  • Allan, I read the linked article. Apparently the guy is “legally blind” because he suffers from a condition that causes the loss of his peripheral vision, but he can still see things directly in front of him. Over time, the disease is supposed to make him completely blind, but at the moment – reading between the lines – he can apparently see well enough to pass the licensing for cutting hair and to actually cut hair – but can’t see well enough (again, accepting the article as true) to prevent him from tripping over things or bumping into things he can’t see, because they aren’t directly in front of him.

    The comments in the linked article are interesting as well, with one poster claiming the guy’s license is expired, and others claiming he give good hair cuts, with a referral to the facility where he is currently working.

    For myself, I feel both sides have some merit to their concerns – liability for the shop owner – and ability to perform his chosen profession for the barber – but I am unwilling to make any pronouncement as to who is “right” in this case, based on a single news article.

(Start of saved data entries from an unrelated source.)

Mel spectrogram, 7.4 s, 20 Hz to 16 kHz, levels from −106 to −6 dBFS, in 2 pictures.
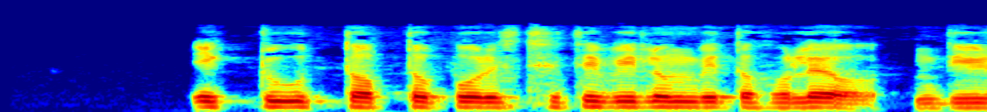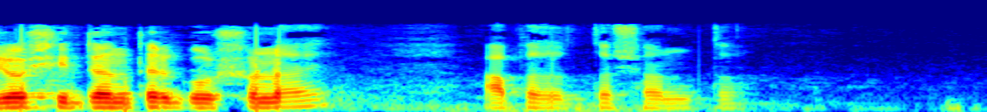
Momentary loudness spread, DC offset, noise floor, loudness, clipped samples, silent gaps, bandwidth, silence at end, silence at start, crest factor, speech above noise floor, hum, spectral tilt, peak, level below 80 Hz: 20 LU; under 0.1%; under -90 dBFS; -17 LUFS; under 0.1%; none; 7.4 kHz; 1.15 s; 0.7 s; 18 dB; over 73 dB; none; -7 dB/octave; 0 dBFS; -56 dBFS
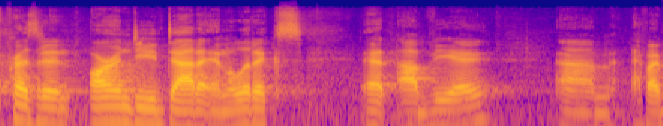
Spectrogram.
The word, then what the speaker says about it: AbbVie: We have Jennifer Van Camp, Vice President, R&D Data Analytics at AbbVie. Have I pronounced that incorrectly? AbbVie.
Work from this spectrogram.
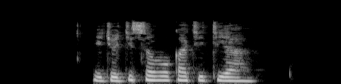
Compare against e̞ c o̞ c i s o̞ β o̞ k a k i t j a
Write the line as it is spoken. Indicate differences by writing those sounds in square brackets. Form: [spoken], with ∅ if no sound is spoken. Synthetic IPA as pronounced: e̞ c o̞ c i s o̞ β o̞ k a [c] i t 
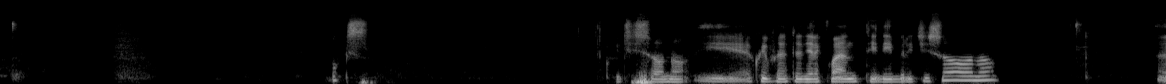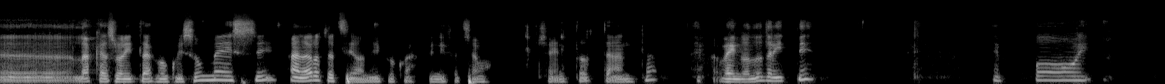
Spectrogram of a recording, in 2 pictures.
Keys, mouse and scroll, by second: 3.1-4.9 drag, 8.2-10.0 drag, 14.1-17.2 scroll up 1.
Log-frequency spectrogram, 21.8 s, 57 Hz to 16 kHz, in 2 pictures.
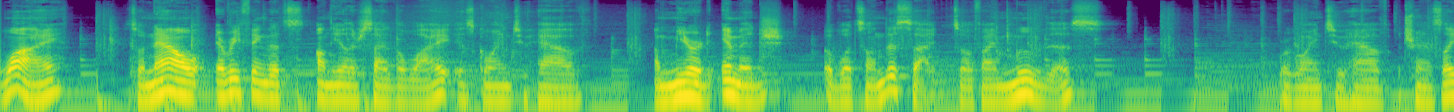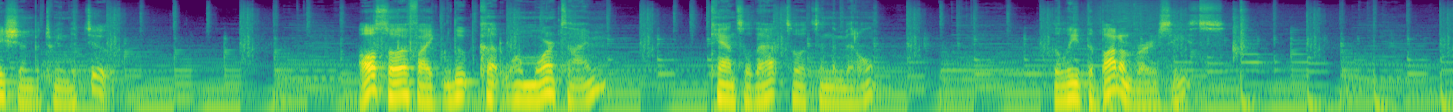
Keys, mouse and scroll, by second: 1.2 scroll down 2, 1.5-5.8 shift+middle drag, 5.8 click, 7.4 g, 12.4-13.8 middle drag, 13.8 ctrl+r, 16.7-18.6 middle drag, 18.6 click, 20.1 x, 21.5-21.8 middle drag.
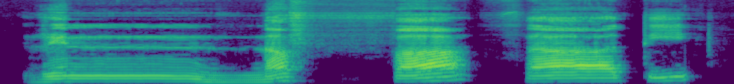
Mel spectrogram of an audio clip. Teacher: وَمِن شَرٍ، را کو نون میں رن، نون کو فا میں نف، اور یہاں پر نون پہ تشدید ہے، غنہ ہوگا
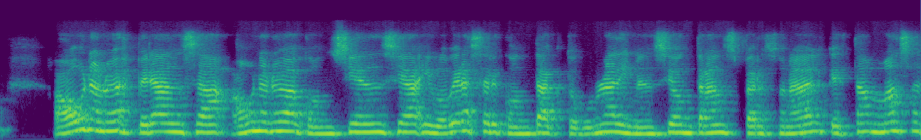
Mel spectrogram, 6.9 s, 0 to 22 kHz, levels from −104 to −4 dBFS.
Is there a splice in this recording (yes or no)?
no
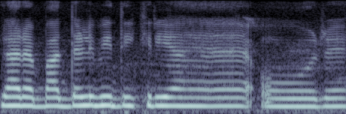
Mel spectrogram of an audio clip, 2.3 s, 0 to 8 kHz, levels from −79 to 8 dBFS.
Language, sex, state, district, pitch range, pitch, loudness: Marwari, female, Rajasthan, Nagaur, 215-230 Hz, 220 Hz, -13 LUFS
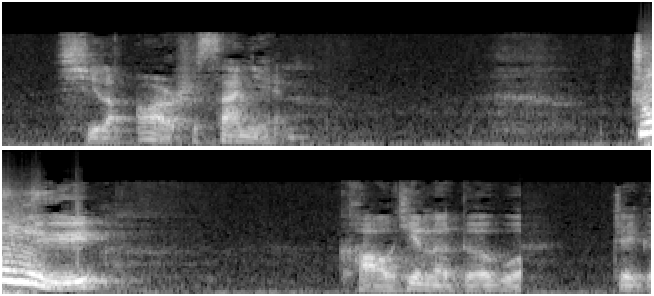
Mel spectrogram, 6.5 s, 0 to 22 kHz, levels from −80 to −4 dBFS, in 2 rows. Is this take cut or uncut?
uncut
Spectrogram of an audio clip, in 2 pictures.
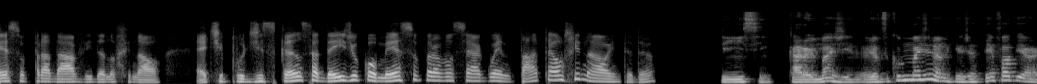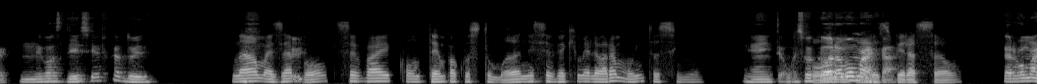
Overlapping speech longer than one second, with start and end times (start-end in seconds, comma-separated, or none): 18.2-19.4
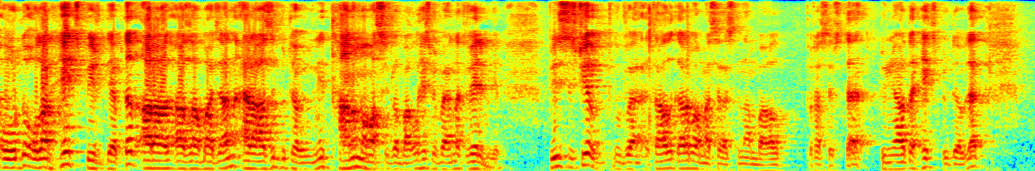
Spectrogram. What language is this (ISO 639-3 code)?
aze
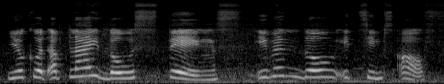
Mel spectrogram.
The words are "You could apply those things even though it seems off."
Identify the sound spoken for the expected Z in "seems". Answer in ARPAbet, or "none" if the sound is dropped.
S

I’ll say only that its an interesting case of balancing various rights, made less interesting by the shop owner’s choice to default…

  • Back when Woolworth was operating its Woolco Department Stores, an applicant who was deaf mute filed a charge against a store in Lake Ronkonkoma, NY, when it failed to hire her for a position in its Stereo and Music Department. I took the case because my mother lived near the store. To my surprise the NY Division of Human Rights was apparently hell bent on pushing the charge despite the obvious inability of the Charging Party to perform the basics of the job. When asked why, the answer was, “Woolworth is a big company; you should be able to find something for her to do.”
    My protests, as well as production of cases showing the correctness of our position fell on deaf ears. (No pun intended.) After months of back and forth, it was sent to the Division’s office in the WTC to have it reconciled somehow. I settled it for $2,000.00 without hiring the CP, and a non-admission clause, as it was consuming too much time.
    I thought that topped the cake, but defer to the case of a blind barber!

  • Part of the issue is that two related but distinct concepts are being conflated. “Legally blind” is a term of law, it is not a medical diagnosis. There are a number of visual impairments that can lead to a conclusion of legally blind that do not include a complete absence of any sense of sight, such as “tunnel vision”, “blind spots” due to macular degeneration or retinal tears, inability to see in bright or dim surroundings, etc.

    There needs to be an essential functions test to determine if the plaintiff cannot perform the job with any practical accommodation. It seems in the instant case the defendant defaulted and was not present to challenge the plaintiff’s conclusion that he was able to continue to work.

    Yes, there are dumb laws, but there are also dumb litigants as well.

  • You can be completely blind and cut hair. You can feel a good hair cut.